## [Task to carry out]
The listing below holds pictures; exclude them. Return exactly the lines from the one with "What would a" through the one with "This spectrogram shows".

## [Raw data]
********************
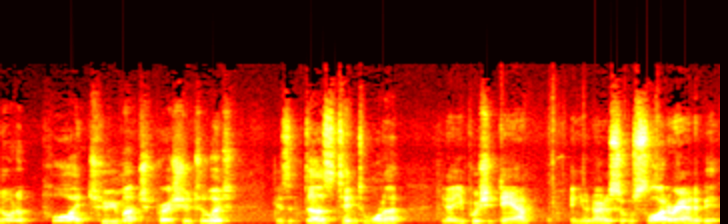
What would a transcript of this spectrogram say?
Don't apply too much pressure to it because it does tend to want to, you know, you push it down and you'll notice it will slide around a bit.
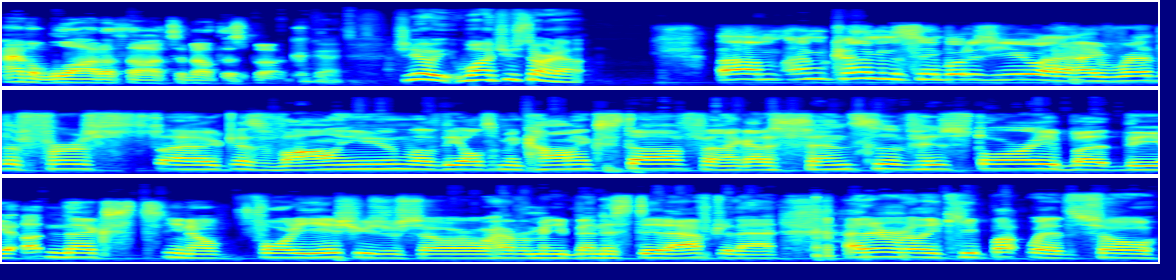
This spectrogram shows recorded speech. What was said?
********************
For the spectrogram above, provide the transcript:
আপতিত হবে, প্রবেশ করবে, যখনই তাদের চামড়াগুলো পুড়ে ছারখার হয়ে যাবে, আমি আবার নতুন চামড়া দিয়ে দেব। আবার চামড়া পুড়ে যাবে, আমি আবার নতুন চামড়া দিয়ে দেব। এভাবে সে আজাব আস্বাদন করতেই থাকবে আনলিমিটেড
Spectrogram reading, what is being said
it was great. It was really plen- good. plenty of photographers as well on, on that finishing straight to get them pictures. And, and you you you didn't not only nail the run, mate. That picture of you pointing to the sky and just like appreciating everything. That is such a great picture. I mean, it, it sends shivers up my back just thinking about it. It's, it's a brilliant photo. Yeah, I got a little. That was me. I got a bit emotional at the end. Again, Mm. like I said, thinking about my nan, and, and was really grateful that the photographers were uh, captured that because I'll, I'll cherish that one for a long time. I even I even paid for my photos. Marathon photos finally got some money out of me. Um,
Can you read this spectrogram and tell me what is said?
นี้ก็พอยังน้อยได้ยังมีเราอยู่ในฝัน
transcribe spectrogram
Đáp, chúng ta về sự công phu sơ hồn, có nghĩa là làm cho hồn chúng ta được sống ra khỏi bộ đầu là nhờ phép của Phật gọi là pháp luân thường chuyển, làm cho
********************
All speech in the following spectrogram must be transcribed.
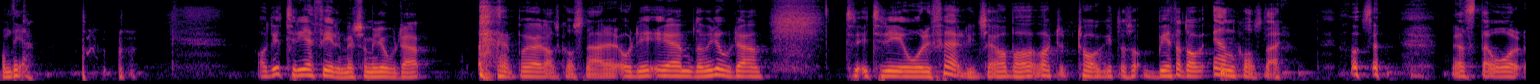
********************
## [Exercise response]
What would a transcript of this spectrogram say?
Don't apply too much pressure to it because it does tend to want to, you know, you push it down and you'll notice it will slide around a bit.
This spectrogram shows recorded speech. What was said?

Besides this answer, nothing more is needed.